The Government’s announced it will release Cabinet papers within 30 business days of making a decision “unless there is good reason not to publish”
In announcing this on Tuesday, State Services Minister Chris Hipkins said the change “is about being an open and accountable government”.
He said said the move was part of the Government’s wider plan to improve openness and reflects its commitment to the international Open Government Partnership.
The move would make it easier for the public to understand government decisions and bolster the accountability of decision makers and advisors.
“Cabinet papers will be released within 30 business days of the Cabinet decision unless there is good reason not to publish. If we can publish it, we will.”
The policy introduces a non-statutory process for providing information, separate to but in the spirit of the Official Information Act 1982, Hipkins said.
“Although we continue to rank at the top of most international measures of trust in government, we can always do better and New Zealanders expect nothing less.

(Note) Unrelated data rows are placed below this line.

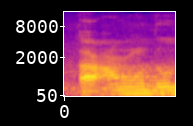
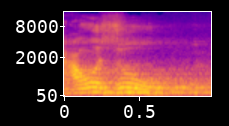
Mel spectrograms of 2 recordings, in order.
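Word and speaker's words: أَعُوذُ: A'udzu, bukan auzu. Auzu mah itu za itu udah ganti.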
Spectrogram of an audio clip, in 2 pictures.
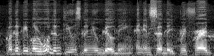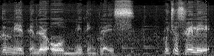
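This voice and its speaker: A man's voice: medium pitch, a little mellow, rough recording. A man from the Philippines, speaking earnestly and explaining things in a documentary interview.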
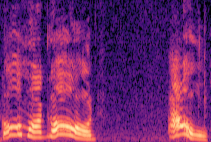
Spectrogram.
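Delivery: high, slow hammed-up screaming; mock screams of pain. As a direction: wail it out like a mauled victim. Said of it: "She's like".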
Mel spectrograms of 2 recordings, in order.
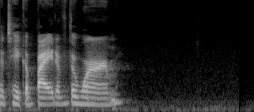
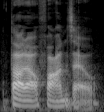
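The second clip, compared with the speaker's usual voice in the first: ordinary delivery, nothing marked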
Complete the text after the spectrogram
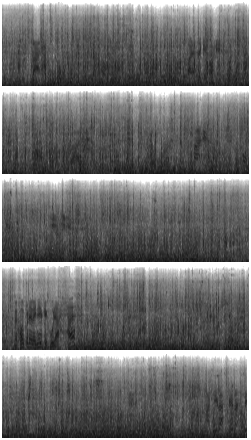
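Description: A bicycle frame and chain clatter over bumps.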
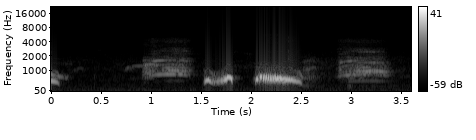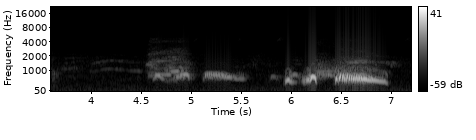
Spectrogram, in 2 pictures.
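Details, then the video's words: Decoy spotted dove in the 'thổ' voice, kept for luring wild doves. Soft burry murmurs lead into two doubled clipped notes, each ending in a strong, drawn-out descending coo. "Chim Cu Mồi giọng THỔ"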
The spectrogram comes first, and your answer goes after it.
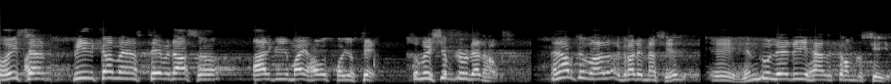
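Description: A man's extremely high-pitched voice at a very fast pace, with noticeable background noise. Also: ordinary pitch variation. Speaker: preacher. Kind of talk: sermon. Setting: poor-quality old recording. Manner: speaks with a stammer.

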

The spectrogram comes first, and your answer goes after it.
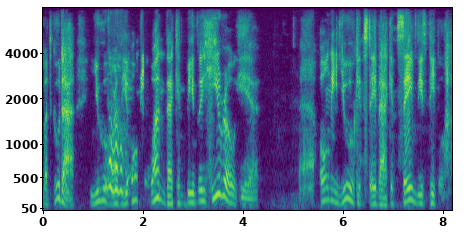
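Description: A man's put-on character voice with very wide pitch swings, in a dry, close sound with no echo. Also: fairly high pitch for a man, moderate pace. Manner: evil, dramatic.

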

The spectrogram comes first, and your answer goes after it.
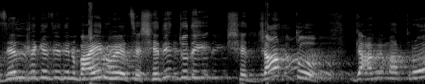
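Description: Over noticeable background noise and audible room echo, a man speaks in a raised, projected voice with an animated tone and ordinary pitch variation. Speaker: Islamic preacher. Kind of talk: sermon.

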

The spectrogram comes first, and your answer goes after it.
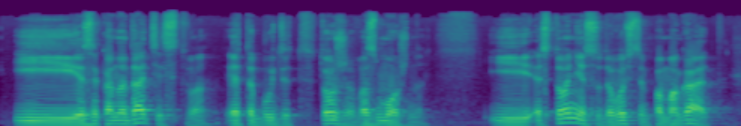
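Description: Against a quiet background, a man with a dark, mellow tone and fairly low pitch speaks at a moderate pace with fairly even intonation. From Estonia. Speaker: business agency regional director. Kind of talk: TV interview. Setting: TV studio. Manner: hesitant, many fillers. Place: studio.

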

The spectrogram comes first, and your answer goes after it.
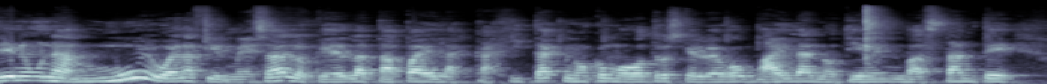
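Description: A man talks at a moderate pace with fairly even intonation and hardly any pauses. Audible room echo and light background noise accompany him. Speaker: tech reviewer. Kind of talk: product review talk. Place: home room.

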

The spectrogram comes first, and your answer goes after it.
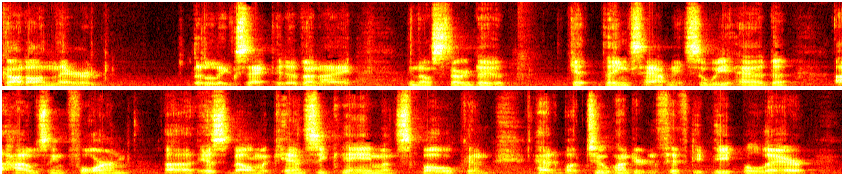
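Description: Very deep, low male voice in a flat monotone over light background noise. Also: moderate pace. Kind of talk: interview answer. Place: studio. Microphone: lapel.

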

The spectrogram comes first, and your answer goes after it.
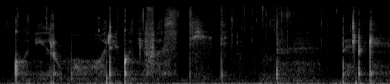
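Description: Very slowly, a woman speaks in a whisper. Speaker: ASMR creator. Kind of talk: soft-spoken ASMR chat to viewers. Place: home room.

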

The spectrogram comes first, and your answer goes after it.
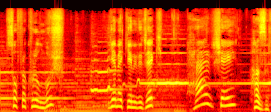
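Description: A woman at a very slow pace with long, frequent pauses, a dry sound with no echo, and clear music in the background. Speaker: radio presenter. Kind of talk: read story. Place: studio. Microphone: studio mic.

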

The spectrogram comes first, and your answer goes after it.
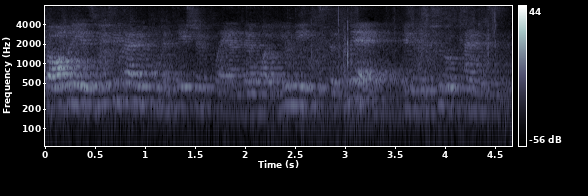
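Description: A woman talks very fast over light background noise, her voice ringing with strong room echo. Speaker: presenter. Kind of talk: meeting explanation. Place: meeting room.

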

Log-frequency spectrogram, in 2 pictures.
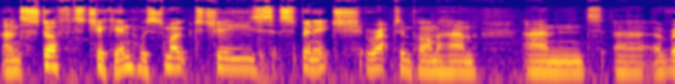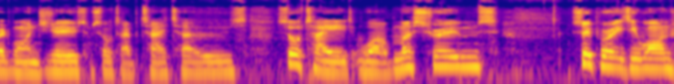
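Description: A man speaks at a very slow pace. His pitch varies in an ordinary way. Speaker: sailing vlogger. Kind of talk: casual vlog chat. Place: boat. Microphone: phone near.

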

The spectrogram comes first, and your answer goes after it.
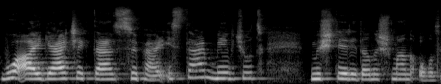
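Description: A high-pitched woman at a fairly slow pace. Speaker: essential oil sales consultant. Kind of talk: sales pitch.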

“This change is consistent with the spirit of the OIA which states that information should be made available unless a good reason exists for withholding it.

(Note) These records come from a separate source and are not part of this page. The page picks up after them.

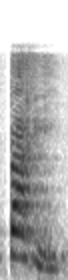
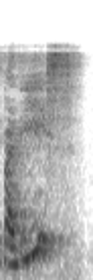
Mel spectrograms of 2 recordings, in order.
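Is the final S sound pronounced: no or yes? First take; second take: no; yes. First: The final S sound is silent. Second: The final S sound is pronounced. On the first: This is the French way of saying it. "en francés se dice Paris" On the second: This is the Spanish way of saying it. "En español sí se dice París"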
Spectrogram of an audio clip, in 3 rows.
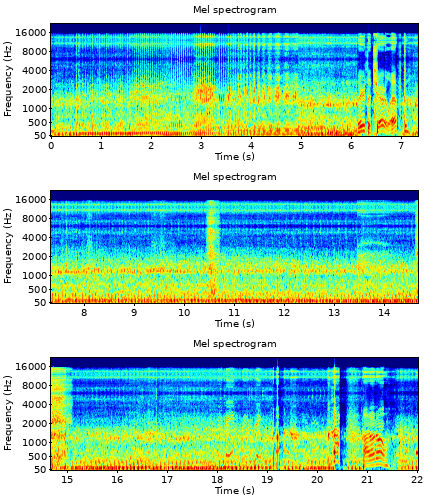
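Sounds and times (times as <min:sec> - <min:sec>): motorcycle engine running at low speed: 0:00.0 - 0:22.0
short hissing rushes: 0:10.4 - 0:10.8, 0:14.6 - 0:15.2.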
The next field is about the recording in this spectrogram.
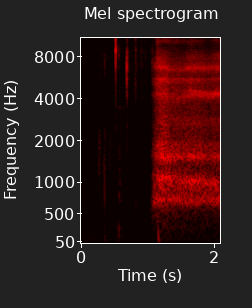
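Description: A long breath out through the mouth during a guided breathing exercise, a steady, breathy rush that starts abruptly and holds evenly to the end, preceded by a few faint clicks.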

“Proactive release of official information promotes good government and transparency and fosters public trust and confidence in government and the public agencies.”
Individual ministers will have responsibility for releasing Cabinet papers, which will be subject to an assessment to decide if there are good reasons to withhold any of the information. For privacy reasons Appointments and Honours papers will be excluded.

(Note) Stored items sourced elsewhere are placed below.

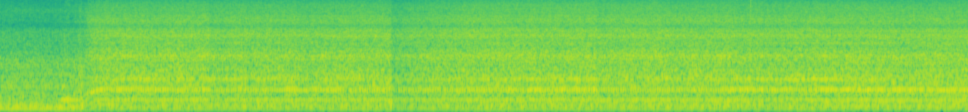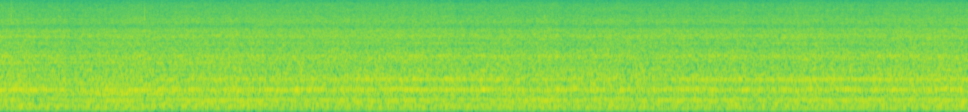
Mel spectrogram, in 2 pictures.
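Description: Blower fan's motor running steadily with a constant hum over a rush of air, its pitch rising as it comes up to speed about a second in.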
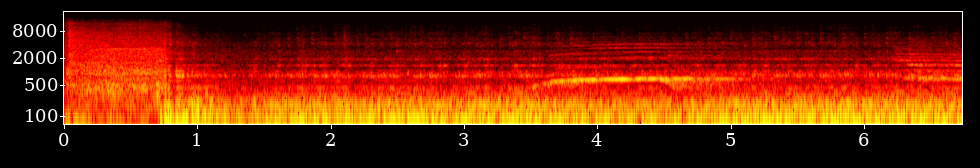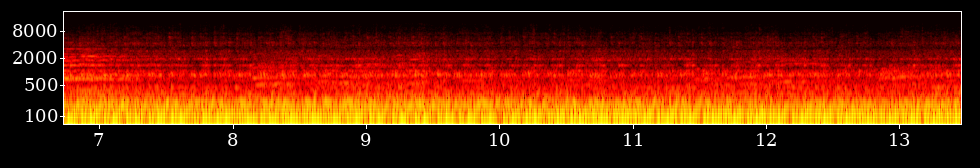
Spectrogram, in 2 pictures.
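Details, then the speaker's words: Flooded, wrecked 2014 Super Aéronautique 230 inboard surf boat after engine flushes, running mid-rebuild with water supplied through a reverse plunger. Steady, even low idle rumble with no knocks or misses; runs smoothly. "all right let's go jump down real quick show you what's going on down there oh she sounds so good"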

Proactive release includes publishing a wide variety of official information, without any request from the public and publishing the same or edited information that has previously been released to an individual requester under the OIA.
New Zealand’s draft Open Government Partnership National Action Plan 2018-20 will be released for public comment by the State Services Commission on Thursday.
The draft plan responds to three themes: participation in democracy, public participation to develop policy and services, and transparency and accountability.